After more than eighteen litigation, the highest economic court, the Commercial and Industrial Court of Appeal (CBb) in The Hague, will rule in the Kootwijkerbroek case. Farmers and their supporters will hear the verdict until January 7th.
written by Ruben van der Scheer
"All sorts of memories come back." In his last word, cattleman Gert-Jan Dokter tells the judges. "The first rumors were that the samples were taken. That there was a positive test. That the company had to clean up. But in Kootwijkerbroek, no animals got sick."
It's quiet in the courtroom when the doctor utters his last words. It is the last session of the trial that began in 2001. In March of the same year, an infectious foot-and-mouth disease virus erupted in the Netherlands. The virus was not said to be dangerous to humans, but due to export regulations, sick and vaccinated animals had to be killed.
Positive and negative results
At Kootwijkerbroek, there was a positive result for a company. Businesses in the radius around it are vaccinated. About sixty thousand animals were killed. The village resisted and unrest ensued. The tests are believed to be incorrect. It was the beginning of a legal battle that continued to this day.
Although the session only lasts for a few hours, tests and any comments that may be made about it are again taken into account. Farmers' lawyers continue to point out whether the defects and tests used were not in accordance with the rules.
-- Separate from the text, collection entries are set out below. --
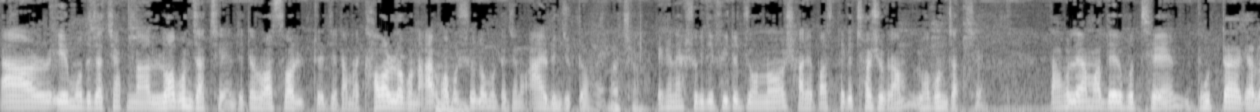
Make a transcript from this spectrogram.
আর এর মধ্যে যাচ্ছে আপনার লবণ যাচ্ছে যেটা র সল্ট যেটা আমরা খাওয়ার লবণ আর অবশ্যই লবণটা যেন আয়োডিন যুক্ত হয়। আচ্ছা। এখানে একশো কেজি ফিটের জন্য সাড়ে পাঁচ থেকে ছয়শো গ্রাম লবণ যাচ্ছে। তাহলে আমাদের হচ্ছে ভুট্টা গেল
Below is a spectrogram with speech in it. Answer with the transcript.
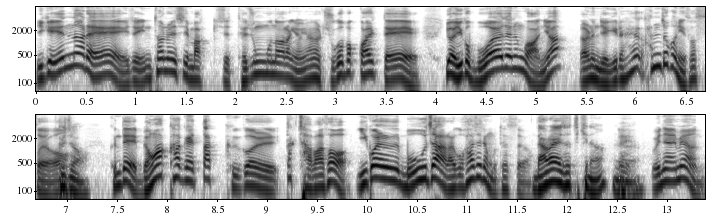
이게 옛날에 이제 인터넷이 막 이제 대중문화랑 영향을 주고받고 할 때 야 이거 모아야 되는 거 아니야? 라는 얘기를 해- 한 적은 있었어요. 그죠? 근데 명확하게 딱 그걸 딱 잡아서 이걸 모으자라고 하지는 못했어요. 나라에서 특히나. 네. 네. 왜냐하면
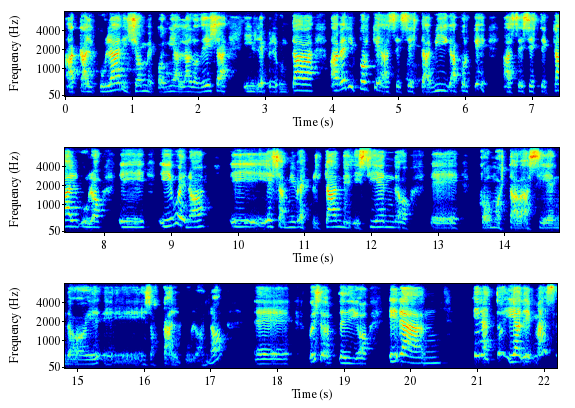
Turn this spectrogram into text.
a calcular y yo me ponía al lado de ella y le preguntaba, a ver, ¿y por qué haces esta viga? ¿Por qué haces este cálculo? Y, y bueno, y ella me iba explicando y diciendo eh, cómo estaba haciendo eh, eh, esos cálculos, ¿no? por eso te digo, era, era y además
The ministry that made the decision defends the decision to intervene even today. He states that there is sufficient evidence that the result was positive. "It was explained why that decision had to be made." Attorney Batting responds at the end of the session. "All the positive results that have been received and that have led to action had to be taken into account."
Three experts examined the file. They concluded that it was no longer possible to determine whether FMD was in Kootwijkerbroek. "It cannot be said with certainty that the FMD virus was present on the farm," says virologist Ab Osterhaus, one of three experts. "But with a positive result, the consequences for the country can be enormous. Therefore, this cut-off was probably inevitable," says Osterhaus.
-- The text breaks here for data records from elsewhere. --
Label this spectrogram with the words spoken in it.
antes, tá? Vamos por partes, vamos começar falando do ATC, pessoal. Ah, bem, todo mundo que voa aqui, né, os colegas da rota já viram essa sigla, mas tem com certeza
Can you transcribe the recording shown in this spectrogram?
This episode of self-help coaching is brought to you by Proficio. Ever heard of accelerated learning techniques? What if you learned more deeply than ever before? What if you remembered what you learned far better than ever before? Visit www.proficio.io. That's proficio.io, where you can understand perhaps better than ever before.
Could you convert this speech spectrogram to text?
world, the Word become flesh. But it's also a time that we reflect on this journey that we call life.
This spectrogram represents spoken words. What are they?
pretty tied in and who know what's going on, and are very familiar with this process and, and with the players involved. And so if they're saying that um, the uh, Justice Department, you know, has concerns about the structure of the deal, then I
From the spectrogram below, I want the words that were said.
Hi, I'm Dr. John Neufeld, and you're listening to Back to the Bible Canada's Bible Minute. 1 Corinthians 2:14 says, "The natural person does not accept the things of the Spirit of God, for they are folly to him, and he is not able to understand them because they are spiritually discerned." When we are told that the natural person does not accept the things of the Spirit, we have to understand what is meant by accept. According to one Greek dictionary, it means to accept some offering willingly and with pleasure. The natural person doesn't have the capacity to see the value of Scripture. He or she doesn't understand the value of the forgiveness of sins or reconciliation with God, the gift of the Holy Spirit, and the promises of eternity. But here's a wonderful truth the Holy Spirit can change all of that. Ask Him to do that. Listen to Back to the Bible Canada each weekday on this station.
The final word is now on the judge who, after more than eighteen years, has to make a final judgment in the Kootwijkerbroek file.
Read also: end of case of foot-and-mouth Kootwijkerbroek in sight